Details about the movements of the 31st in the third month of the war are harder to establish, but the friend of the 31st Brigade soldier said parts of the 31st were involved in the Russian offensive on the strategic city of Severodonetsk in late May.

Over 80% of Severodonetsk is now under Russian control, Luhansk governor Sergei Haidai said this week as the city appeared on the verge of falling.  

In line with other reports from the frontline, the 31st apparently suffered from low morale and inadequate supplies of food and equipment after it was redeployed to eastern Ukraine.

“Wages are not received. There is no drinking water, toilet facilities or electricity in the camp. They [the troops] had to chip in for a gas generator,” Denis Tokarev, an ex-soldier from the 31st who remains in touch with soldiers in Ukraine, told The Moscow Times. “Residents of the [neighboring Russian] Belgorod region brought them food, water аnd supplies.” 

Notably, the boxing federation in Ulyanovsk has been appealing to locals to donate supplies to send to the 31st. One of the federation’s social media posts in April promised that the next batch of aid for the troops “will include equipment.”

According to the Ukrainian military, 25 soldiers of the 31st even refused to redeploy to eastern Ukraine. The Moscow Times was unable to verify this claim. 

					Fresh military graves in a cemetery in Ulyanovsk, Russia.					 					@nexta_tv
Fresh military graves in a cemetery in Ulyanovsk, Russia. @nexta_tv

Back home in Ulyanovsk, the most visible reminders of the losses sustained by the 31st are the city’s cemeteries. Photographs shared in May by Russia’s Committee for Soldiers' Mothers showed at least 42 fresh graves, stacked high with roses and carnations. 

While opinion polls suggest support for Putin’s war in Ukraine remains high among Russians, the deaths of the young soldiers from the 31st has caused anguish – and some questioning – among their friends and relatives. 

Under a post about the recent death of Captain Adam Khamkhoev from the 31st one user wrote: “Why are Buryats, Dagestanis, Russians from the hinterland dying in Ukraine? Where are those from Moscow and St. Petersburg? It turns out the ordinary people go to the slaughter, and the rich — to coffee houses.”

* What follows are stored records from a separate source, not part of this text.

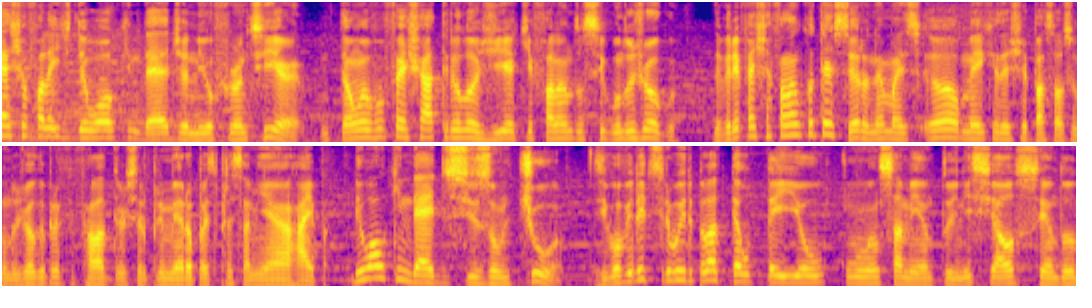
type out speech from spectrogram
Último cast eu falei de The Walking Dead A New Frontier, então eu vou fechar a trilogia aqui falando do segundo jogo. Deveria fechar falando com o terceiro, né? Mas eu meio que deixei passar o segundo jogo e prefiro falar do terceiro primeiro para expressar minha raiva. The Walking Dead Season 2, desenvolvido e distribuído pela Telltale, com lançamento inicial sendo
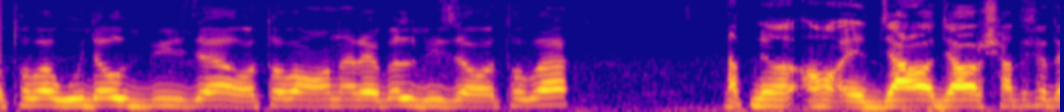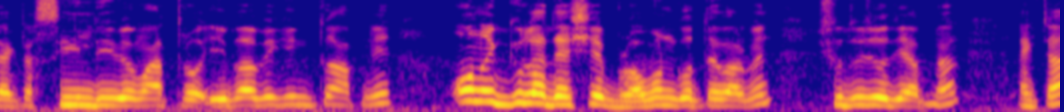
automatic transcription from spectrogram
অথবা উইদাউট ভিসা অথবা অনারেবল ভিসা অথবা আপনি যাওয়ার সাথে সাথে একটা সিল দিবে মাত্র। এভাবে কিন্তু আপনি অনেকগুলো দেশে ভ্রমণ করতে পারবেন। শুধু যদি আপনার একটা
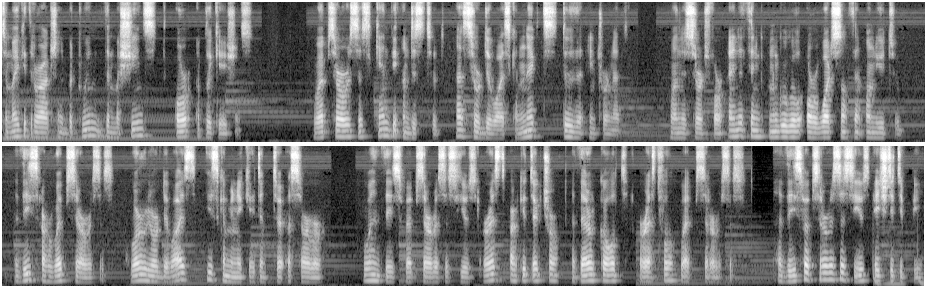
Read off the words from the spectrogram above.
to make interactions between the machines or applications. Web services can be understood as your device connects to the internet. When you search for anything on Google or watch something on YouTube, these are web services where your device is communicating to a server. When these web services use REST architecture, they're called RESTful Web Services. These web services use HTTP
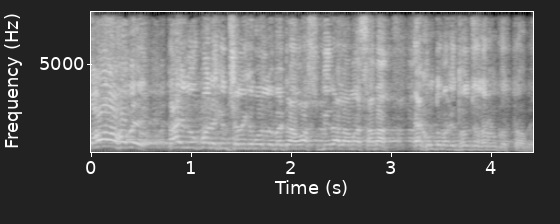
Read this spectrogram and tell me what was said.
চড়া হবে। তাই লোক মানে ছেলেকে বলল, বেটা, ওয়াসবির আলামা সাবাক, এখন তোমাকে ধৈর্য ধারণ করতে হবে।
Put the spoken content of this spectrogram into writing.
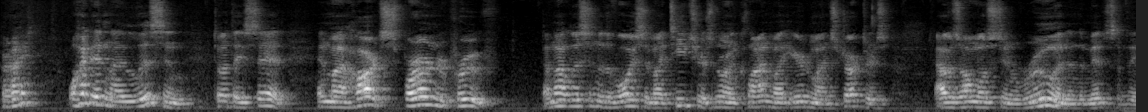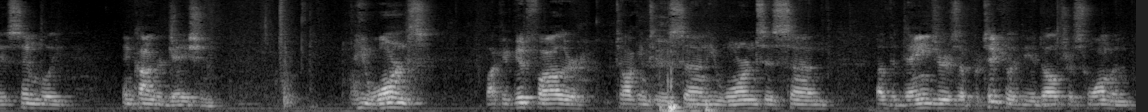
Right? Why didn't I listen to what they said? And my heart spurned reproof. I've not listened to the voice of my teachers, nor inclined my ear to my instructors. I was almost in ruin in the midst of the assembly and congregation. He warns, like a good father talking to his son, he warns his son of the dangers of particularly the adulterous woman.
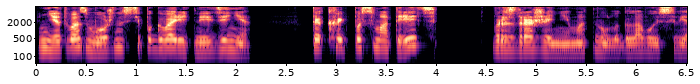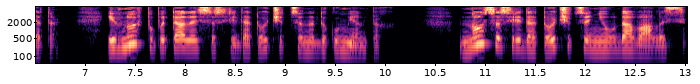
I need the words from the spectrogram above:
Нет возможности поговорить наедине. Так хоть посмотреть? В раздражении мотнула головой Света и вновь попыталась сосредоточиться на документах. Но сосредоточиться не удавалось.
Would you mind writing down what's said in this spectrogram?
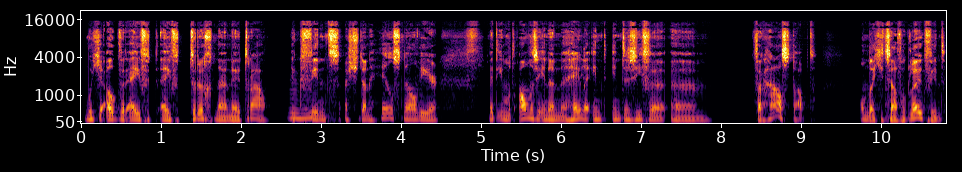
moet je ook weer even, even terug naar neutraal. Ik Mhm. vind als je dan heel snel weer met iemand anders in een hele in- intensieve ehm, verhaal stapt, omdat je het zelf ook leuk vindt.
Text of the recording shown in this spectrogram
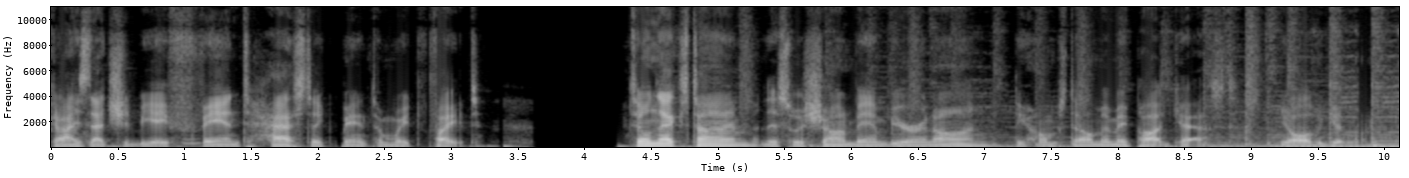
Guys, that should be a fantastic bantamweight fight. Till next time, this was Sean Van Buren on the Homestyle MMA Podcast. Y'all have a good one.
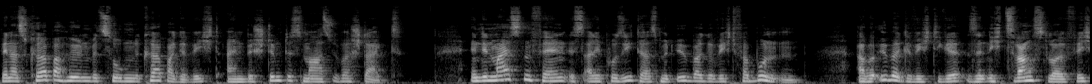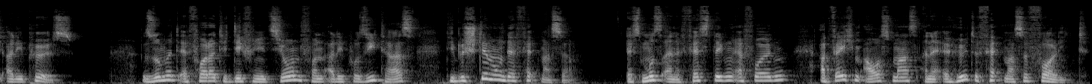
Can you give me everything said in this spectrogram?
wenn das körperhöhlenbezogene Körpergewicht ein bestimmtes Maß übersteigt. In den meisten Fällen ist Adipositas mit Übergewicht verbunden, aber Übergewichtige sind nicht zwangsläufig adipös. Somit erfordert die Definition von Adipositas die Bestimmung der Fettmasse es muss eine Festlegung erfolgen, ab welchem Ausmaß eine erhöhte Fettmasse vorliegt.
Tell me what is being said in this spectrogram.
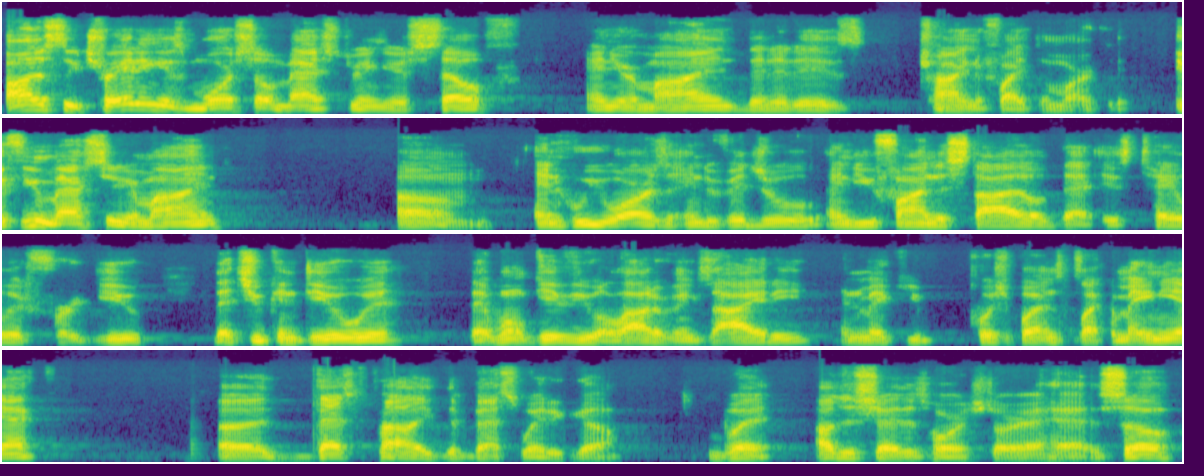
honestly trading is more so mastering yourself and your mind than it is trying to fight the market. If you master your mind um, and who you are as an individual, and you find a style that is tailored for you that you can deal with, that won't give you a lot of anxiety and make you push buttons like a maniac, uh, that's probably the best way to go. But I'll just share this horror story I had. So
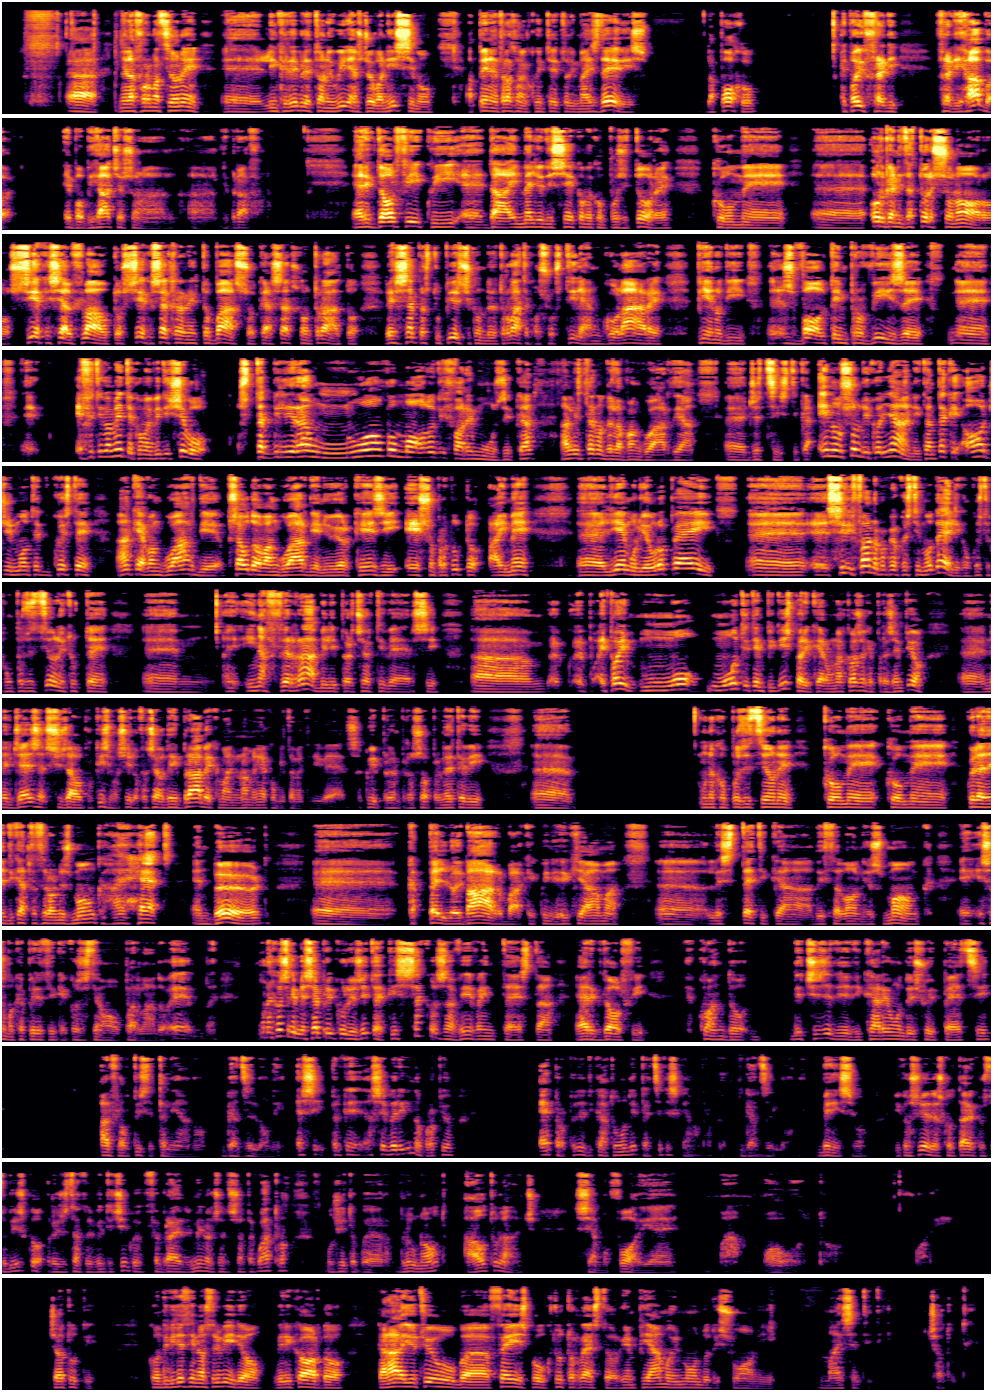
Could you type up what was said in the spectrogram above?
Uh, nella formazione eh, l'incredibile Tony Williams, giovanissimo, appena entrato nel quintetto di Miles Davis, da poco, e poi Freddie Hubbard e Bobby Hutcherson al, al vibrafono. Eric Dolphy qui eh, dà il meglio di sé come compositore, come eh, organizzatore sonoro, sia che sia il flauto, sia che sia il clarinetto basso, che al sax contralto, riesce sempre a stupirci con delle trovate, con il suo stile angolare, pieno di eh, svolte improvvise. Eh, eh, effettivamente, come vi dicevo, stabilirà un nuovo modo di fare musica all'interno dell'avanguardia eh, jazzistica. E non solo di quegli anni, tant'è che oggi molte di queste anche avanguardie, pseudo-avanguardie newyorkesi e soprattutto, ahimè, eh, gli emuli europei eh, eh si rifanno proprio a questi modelli, con queste composizioni tutte ehm, inafferrabili per certi versi. Uh, e poi mo- molti tempi dispari, che era una cosa che per esempio eh, nel jazz si usava pochissimo, sì, lo faceva dei Brabeck, ma in una maniera completamente diversa. Qui, per esempio, non so, prendetevi eh, una composizione come, come, quella dedicata a Thelonious Monk, I Hat and Bird, eh, cappello e barba, che quindi richiama eh, l'estetica di Thelonious Monk, e insomma capirete di che cosa stiamo parlando. E una cosa che mi ha sempre incuriosito è chissà cosa aveva in testa Eric Dolphy quando decise di dedicare uno dei suoi pezzi al flautista italiano Gazzelloni. Eh sì, perché a Severino proprio è proprio dedicato uno dei pezzi che si chiama proprio Gazzelloni. Benissimo, vi consiglio di ascoltare questo disco registrato il 25 febbraio del 1964, uscito per Blue Note, Out to Lunch. Siamo fuori, eh? Ma molto fuori. Ciao a tutti, condividete i nostri video, vi ricordo, canale YouTube, Facebook, tutto il resto, riempiamo il mondo di suoni mai sentiti. Ciao a tutti.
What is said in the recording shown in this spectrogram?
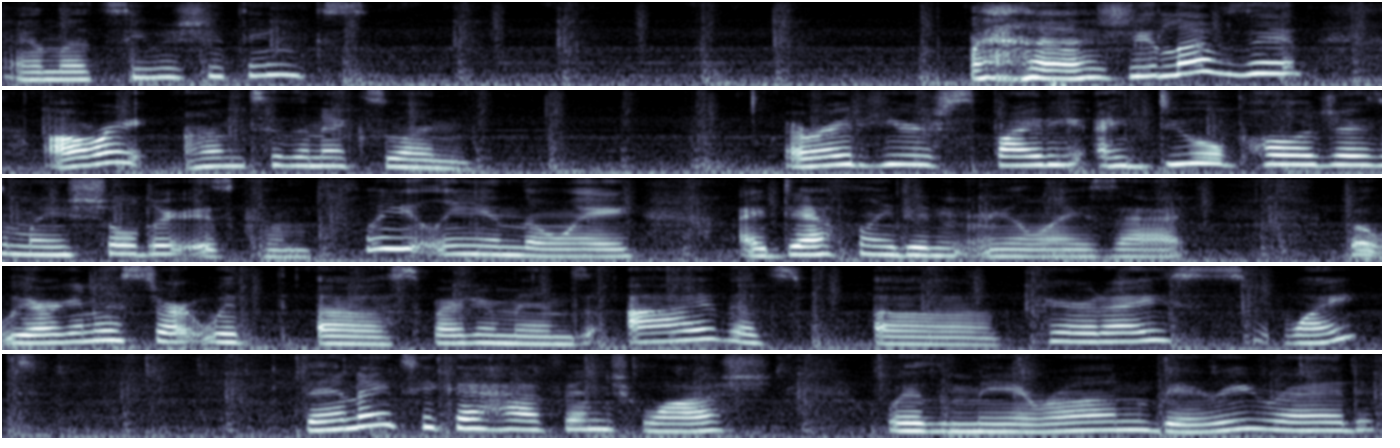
And let's see what she thinks. she loves it. All right, on to the next one. All right, here, Spidey. I do apologize. My shoulder is completely in the way. I definitely didn't realize that. But we are going to start with uh, Spider-Man's eye. That's uh, Paradise White. Then I take a half inch wash with Mehron Berry Red.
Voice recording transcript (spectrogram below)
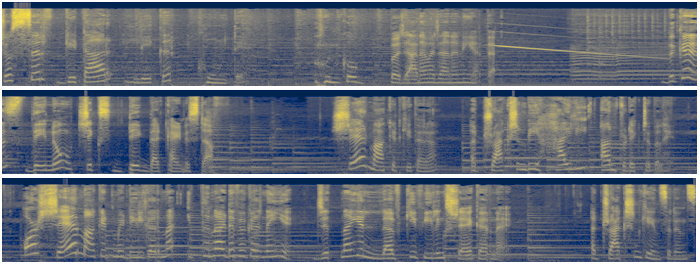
जो सिर्फ़ गिटार लेकर घूमते हैं। उनको बजाना बजाना नहीं आता। Because they no chicks dig that kind stuff share market की तरह अट्रैक्शन भी हाईली अनप्रिडिक्टेबल है। और शेयर मार्केट में डील करना इतना डिफ़िकल्ट नहीं है, जितना ये लव की फीलिंग्स शेयर करना है। अट्रैक्शन के इंसिडेंट्स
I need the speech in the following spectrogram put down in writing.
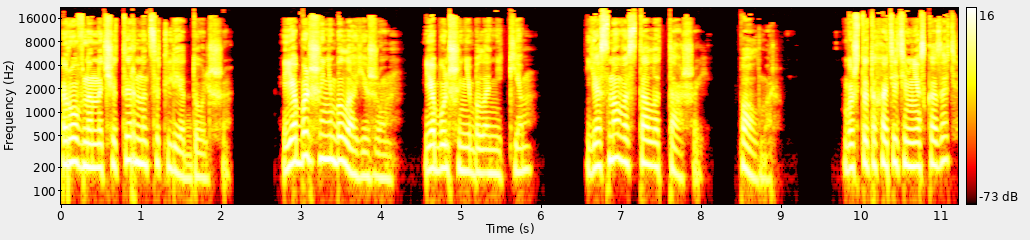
Ровно на 14 лет дольше. Я больше не была ежом. Я больше не была никем. Я снова стала Ташей. Палмер. Вы что-то хотите мне сказать?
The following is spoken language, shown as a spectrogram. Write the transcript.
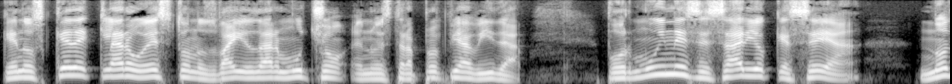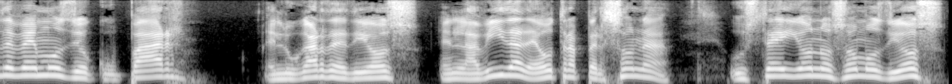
Que nos quede claro esto nos va a ayudar mucho en nuestra propia vida. Por muy necesario que sea, no debemos de ocupar el lugar de Dios en la vida de otra persona. Usted y yo no somos Dios.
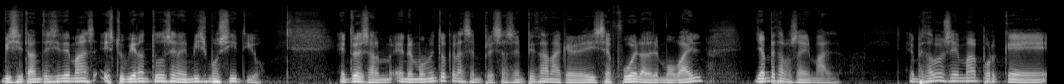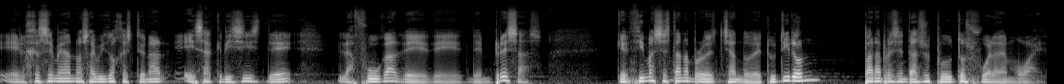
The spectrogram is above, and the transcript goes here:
visitantes y demás estuvieran todos en el mismo sitio. Entonces, en el momento que las empresas empiezan a querer irse fuera del mobile, ya empezamos a ir mal. Empezamos a ir mal porque el GSMA no ha sabido gestionar esa crisis de la fuga de, empresas, que encima se están aprovechando de tu tirón para presentar sus productos fuera del mobile.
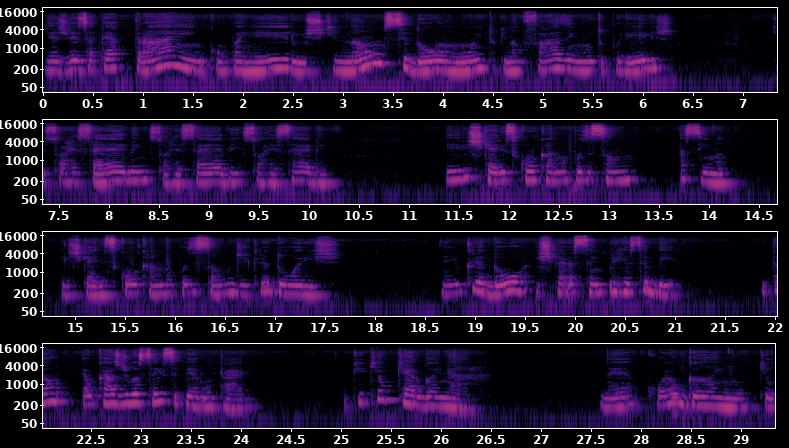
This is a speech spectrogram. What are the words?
e às vezes até atraem companheiros que não se doam muito, que não fazem muito por eles, que só recebem, só recebem, só recebem. Eles querem se colocar numa posição acima. Eles querem se colocar numa posição de credores. Né? E o credor espera sempre receber. Então, é o caso de vocês se perguntarem: o que, que eu quero ganhar? né? Qual é o ganho que eu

And when the death of Corporal Artyom Fedorov was reported last week, Olga Burmistrova, whose nephew died fighting for the 31st in Ukraine, left a comment on social media site VK to pay her respects to the young man. 

“Another from the 31st,” Burmistrova wrote between rows of crying emojis. ”Are there even any left there?”

… we have a small favor to ask. As you may have heard, The Moscow Times, an independent news source for over 30 years, has been unjustly branded as a "foreign agent" by the Russian government. This blatant attempt to silence our voice is a direct assault on the integrity of journalism and the values we hold dear.

We, the journalists of The Moscow Times, refuse to be silenced. Our commitment to providing accurate and unbiased reporting on Russia remains unshaken. But we need your help to continue our critical mission.

Your support, no matter how small, makes a world of difference. If you can, please support us monthly starting from just $2. It's quick to set up, and you can be confident that you're making a significant impact every month by supporting open, independent journalism. Thank you.

paiment methods
Not ready to support today?
Remind me later.

Read more